Van Manuel

Ascended (15753)

afbeelding van Manuel

29-06-2018, 00:41

Very interesting videos Thom! Episode 3 contains footage of the never released VHD game Highway Star!

Van o.geerdink

Hero (543)

afbeelding van o.geerdink

06-07-2018, 13:23

The successor of the BBC Micro is the BBC Micro:bit

Also available for people outside the UK!

http://microbit.org

Van TomH

Champion (327)

afbeelding van TomH

13-07-2018, 20:07

djh1697 wrote:

No 3.5" disks at that time, they where 5.25" SSDD, although tape cassettes where used an awful lot. The MSX cartridge slot is great for expansion, the BBC had a multitude of expansion slots built in, and, unusual for the time a RS432 interface.

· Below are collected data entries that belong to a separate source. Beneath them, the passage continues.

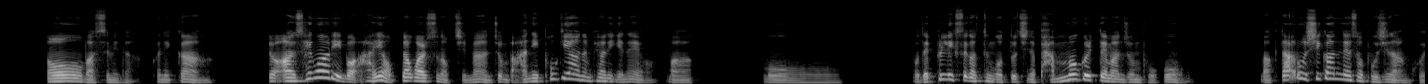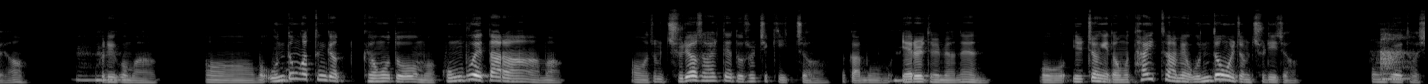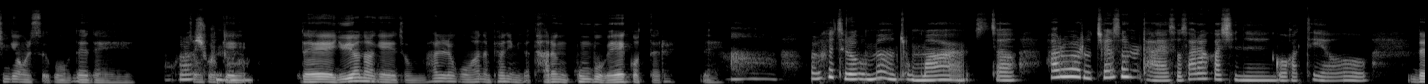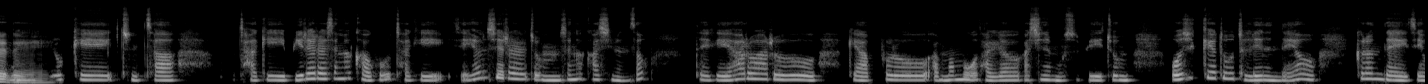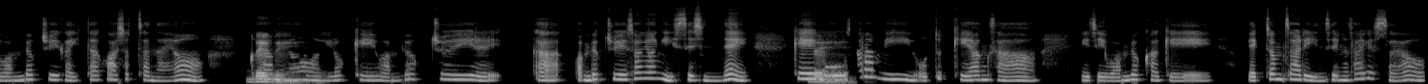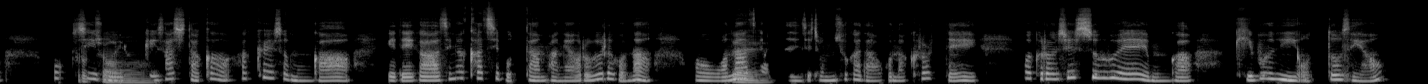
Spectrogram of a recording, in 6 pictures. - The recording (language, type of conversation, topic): Korean, advice, 완벽주의 때문에 작은 실수에도 과도하게 자책할 때 어떻게 하면 좋을까요?
- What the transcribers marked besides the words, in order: other background noise; tapping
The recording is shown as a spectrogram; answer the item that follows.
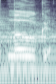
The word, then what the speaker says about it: Moog: bit of Moog synthesizer spell Moog and pronounce Moog this is a subsequent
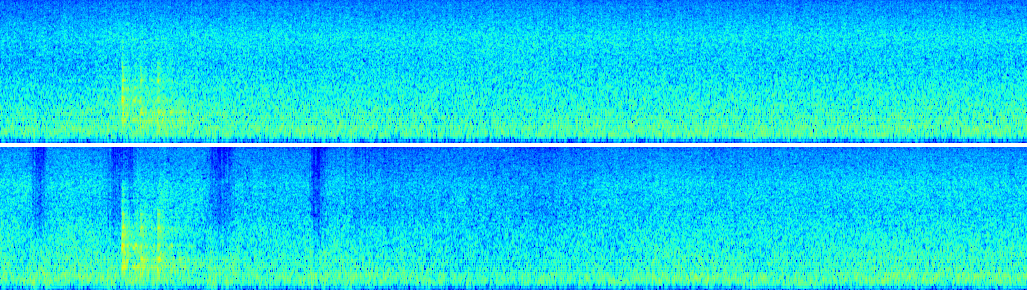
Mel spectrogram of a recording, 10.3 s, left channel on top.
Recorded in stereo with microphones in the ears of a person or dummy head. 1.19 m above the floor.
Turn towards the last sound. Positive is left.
turn(degrees=5)  # may be behind; listen again after turning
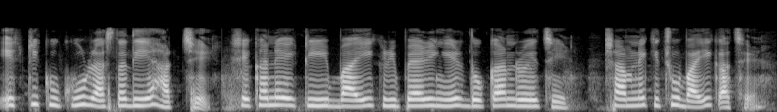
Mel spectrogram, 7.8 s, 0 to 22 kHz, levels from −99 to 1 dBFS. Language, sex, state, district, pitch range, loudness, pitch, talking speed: Bengali, female, West Bengal, Cooch Behar, 220-250 Hz, -17 LUFS, 235 Hz, 115 wpm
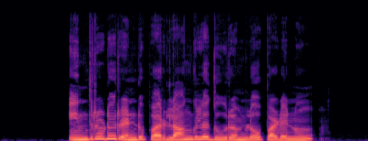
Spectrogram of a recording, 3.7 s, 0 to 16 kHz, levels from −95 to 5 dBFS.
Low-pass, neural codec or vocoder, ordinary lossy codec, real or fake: 14.4 kHz; none; none; real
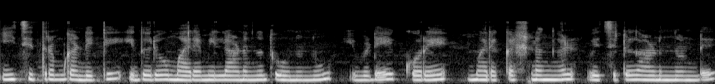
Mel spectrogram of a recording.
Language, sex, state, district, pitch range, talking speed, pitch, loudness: Malayalam, female, Kerala, Kasaragod, 205-225 Hz, 110 wpm, 215 Hz, -11 LUFS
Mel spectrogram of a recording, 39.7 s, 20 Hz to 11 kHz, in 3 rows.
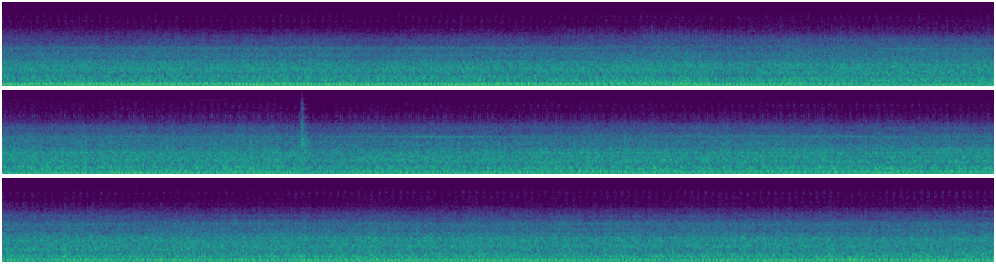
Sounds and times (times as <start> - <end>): Vehicle: 0.0 - 39.6.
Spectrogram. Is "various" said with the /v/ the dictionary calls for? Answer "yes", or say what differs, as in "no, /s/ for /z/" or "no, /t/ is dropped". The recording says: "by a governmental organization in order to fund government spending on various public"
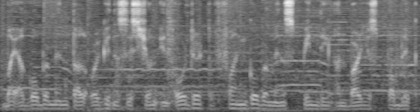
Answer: no, /b/ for /v/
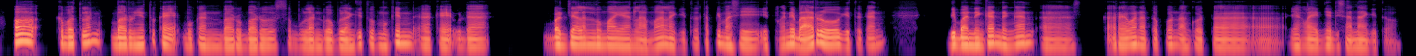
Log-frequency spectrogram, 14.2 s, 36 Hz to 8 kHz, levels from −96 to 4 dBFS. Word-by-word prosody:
Oh 150 -1 +9 0.2
kebetulan 125 +5 +2 0.2
barunya 110 0 +3
itu - - -8
kayak 105 -5 +2
bukan 100 -1 -2
baru-baru 95 0 0
sebulan 90 -2 -3
2 95 - +1
bulan 90 +1 +1
gitu 115 -1 -5
mungkin, 120 +5 0
eee, 95 -1 -2
kayak 95 -2 +1
udah, 95 0 0 0.8
berjalan 110 0 +3
lumayan 100 -2 +1
lama 90 +2 -2
lah 105 - +1
gitu 95 +4 -10
tapi 130 +6 -6
masih 95 -3 -1
hitungannya 100 +4 -1
baru 115 -2 +6
gitu 95 - -5
kan, 100 +1 -2 0.7
dibandingkan 110 +2 +4
dengan, 120 +6 0
eee, 90 -1 -5 0.3
karyawan 105 +2 +1
ataupun 110 +4 -5
anggota 90 +1 -5 0.7
yang 95 0 -4
lainnya 90 +2 0
di - - -10
sana 85 +1 -1
gitu. - - -15
100 Hz, 155 wpm, -24 LUFS, 95-110 Hz, 0.8 s, Oh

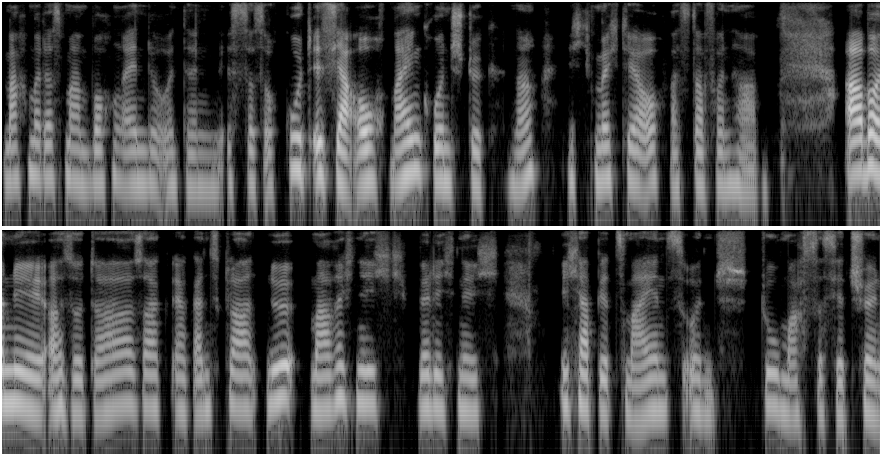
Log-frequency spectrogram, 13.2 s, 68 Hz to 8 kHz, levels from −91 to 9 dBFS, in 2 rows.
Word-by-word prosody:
machen 185 +3 -4
wir 195 - -3
das 190 +1 -5
mal 180 - -3
am 170 -1 -7
Wochenende, 170 -1 -5
und 160 +1 -10
dann 155 0 -10
ist 175 -1 -4
das 170 - -4
auch 165 - -8
gut. 225 -1 +1
Ist 200 - +5
ja 165 -4 +8
auch 170 +1 +5
mein 200 +6 +3
Grundstück, 175 -4 -2
ne? 175 +5 -4 0.2
Ich 180 - -10
möchte 185 +1 -2
ja 170 - +1
auch 175 +3 -1
was 160 - -9
davon 165 0 -5
haben.‟ 155 -1 -9 0.5
Aber, 215 +2 +10
ne, 190 -4 +4
also 170 -2 -2
da 175 +4 -3
sagt 185 -1 -5
er 175 -1 -5
ganz 170 +2 -5
klar: 185 -4 -2
„Ne, 220 +3 +4
mache 180 +4 0
ich 210 - -13
nicht, 200 -1 -4
will 185 0 -2
ich 180 -2 -5
nicht. 170 -1 -6 0.5
Ich 190 0 -2
habe 180 -2 +1
jetzt 165 - -3
meins, 165 +3 -2
und 170 -2 -5
du 190 -1 -2
machst 155 -2 -1
das 165 - -5
jetzt 155 - -3
schön 165 -3 -1
175 Hz, 230 wpm, -24 LUFS, 165-190 Hz, 0.5 s, Aber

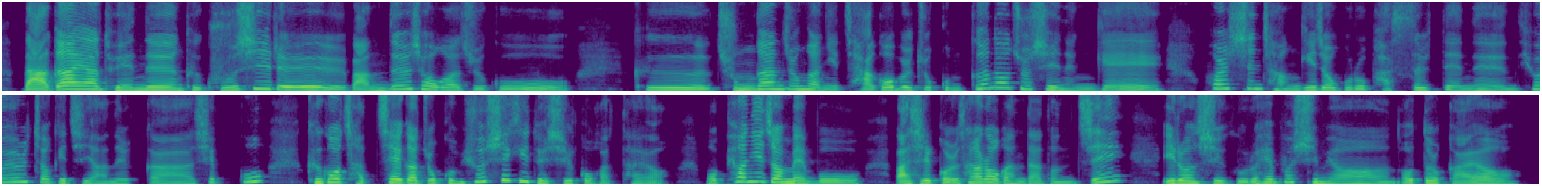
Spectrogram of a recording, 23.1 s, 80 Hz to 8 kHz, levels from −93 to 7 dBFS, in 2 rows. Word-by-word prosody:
나가야 280 - +6
되는 235 0 +2
그 200 -5 -4
구실을 245 - +3
만드셔 255 - -1
가지고 175 -5 -4 0.5
그 210 -3 +2
'중간중간 260 0 0
이 175 - -9
작업을 225 +7 0
쪼끔 215 -4 -8
끊어 425 +5 -2
주시는 235 - -3
게 180 0 -4 0.4
훨씬 360 -1 -2
장기적으로 205 - -2
봤을 165 +6 -3
때는 180 -3 -5
효율적이지 280 - -3
않을까?' 160 0 -6
싶고 275 - -4 0.3
그거 280 +3 +4
자체가 245 - +3
쪼끔 240 0 -1
휴식이 395 - +3
되실 215 0 0
것 195 - -3
같아요. 160 -1 -8 0.3
뭐 160 0 -2
편의점에 330 - +4
뭐 160 -2 -1 0.2
마실 215 +3 +4
걸 175 -4 +2
사러 260 +4 +3
간다든지 180 - -2 0.3
이런 230 +1 +6
식으로 200 -5 -1
해 260 +2 +3
보시면 200 - -1
어떨까요? 180 0 0
215 Hz, 250 characters per minute, -24 LUFS, 180-260 Hz, 0.5 s, 나가야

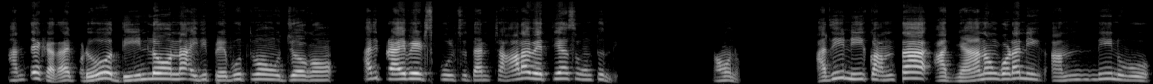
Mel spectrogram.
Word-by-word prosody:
అంతే 220 +8 -1
కదా! - - 0
ఇప్పుడు 180 0 -3 0.3
దీనిలో 230 +8 +2
ఉన్న 250 0 +1
ఇది 220 +2 -8
ప్రభుత్వం 235 +5 -3
ఉద్యోగం, 200 0 -2 0.4
అది 270 +3 -4
ప్రైవేట్ 255 +1 +6
స్కూల్స్ 220 -1 -10
దానికి 200 0 -4
చాలా 235 +8 +2
వ్యత్యాసం 260 +1 -2
ఉంటుంది. 225 +1 -11 1.0
అవును. - - -7 0.8
అది 275 - -3
నీకు 245 0 -3
అంత 215 +6 -3 0.4
ఆ - - +4
జ్ఞానం 205 +10 +2
గూడా 260 +2 +3
నీకు 235 -4 -7
అన్ని 225 +6 -9
నువ్వు 190 -3 -5
225 Hz, 130 wpm, -20 LUFS, 205-250 Hz, 1.0 s, ప్రైవేట్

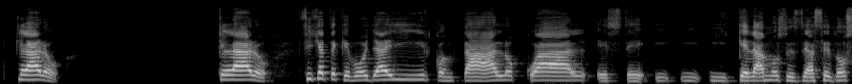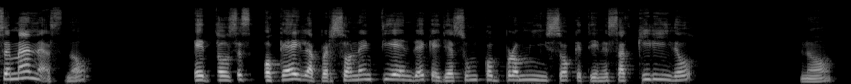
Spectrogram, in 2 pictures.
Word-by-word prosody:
Claro. 220 - +5 1.6
Claro, 220 - +6 0.3
"Fíjate 255 -1 0
que 205 - -2
voy 200 +2 -2
a 215 +1 +6
ir 225 -1 -6
con 175 -2 -6
tal 180 +3 +3
o 200 0 -6
cual, 195 -1 +3
este, 155 0 -6
y 160 -1 -14
y 170 -3 -14
y 165 -3 -12
quedamos 185 +2 +2
desde 175 -1 -3
hace 170 +3 0
2 185 +2 -1
semanas", 275 +4 0
¿no? - - -10 1.0
Entonces, 200 +2 -1
okey, 210 +6 +3
la 205 - -1
persona 180 +6 -2
entiende 225 -3 -3
que 175 - -6
ya 170 +1 -1
es 165 +3 -8
un 205 +1 -8
compromiso 200 -1 -3
que - - -8
tienes 165 +1 -7
adquirido. 210 +3 -6 1.0
¿No? 135 +1 -8
195 Hz, 125 wpm, -24 LUFS, 175-220 Hz, 1.6 s, Claro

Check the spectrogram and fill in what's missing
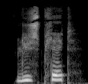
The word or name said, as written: LYSPLETTEN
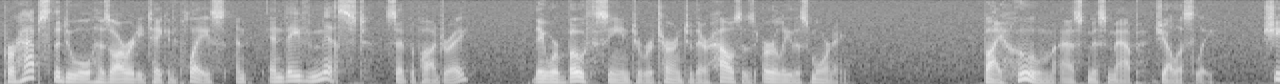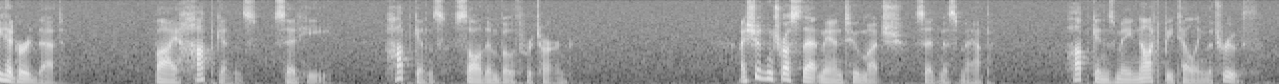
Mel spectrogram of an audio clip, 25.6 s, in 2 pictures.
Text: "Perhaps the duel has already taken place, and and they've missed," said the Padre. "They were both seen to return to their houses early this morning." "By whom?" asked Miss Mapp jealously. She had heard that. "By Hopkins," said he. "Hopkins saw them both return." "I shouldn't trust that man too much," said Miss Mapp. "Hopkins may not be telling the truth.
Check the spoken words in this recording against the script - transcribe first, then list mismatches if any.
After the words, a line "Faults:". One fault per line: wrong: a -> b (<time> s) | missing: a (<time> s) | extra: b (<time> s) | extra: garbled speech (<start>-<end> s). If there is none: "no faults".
"Perhaps the duel has already taken place, and and they've missed," said the Padre. "They were both seen to return to their houses early this morning." "By whom?" asked Miss Mapp jealously. She had heard that. "By Hopkins," said he. "Hopkins saw them both return." "I shouldn't trust that man too much," said Miss Mapp. "Hopkins may not be telling the truth.
Faults:
no faults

Pedant attack! The BBC Micro is such an early entry into the world of computers that its original and most popular filing system is single density, being based around the Intel 8271. Acorn later offered a double-density alternative but as well as being late it used more RAM.

Great machines though. My school was full of them, and I had the Electron, the cheaper spin-off.

Van OmaiGodman

Resident (59)

afbeelding van OmaiGodman

14-07-2018, 19:44

Yeah, to make the Electron competitive with stuff like the ZX Spectrum they had to cut a few corners and the result was a machine that was slower than the Beeb but at least it still had a decent keyboard (from what I've seen in videos on youtube the keyboard on both the Beeb and the Electron is actually quite nice, although pretty much anything is an improvement over the dead rubber keys of the Spectrum).

The Beeb and the Speccy are both on my wishlist though, although with the Speccy I might actually get myself a Harlequin board and solder it together myself for a compatible, yet more reliable computer than the original Spectrum LOL!

When I bought my C64 it came with a lot of extra stuff (mostly C64 powerbricks and joysticks) but it also came with two cases of Sinclair Microdrive tapes. Although they look interesting, apparently they're the most unreliable things in the world XD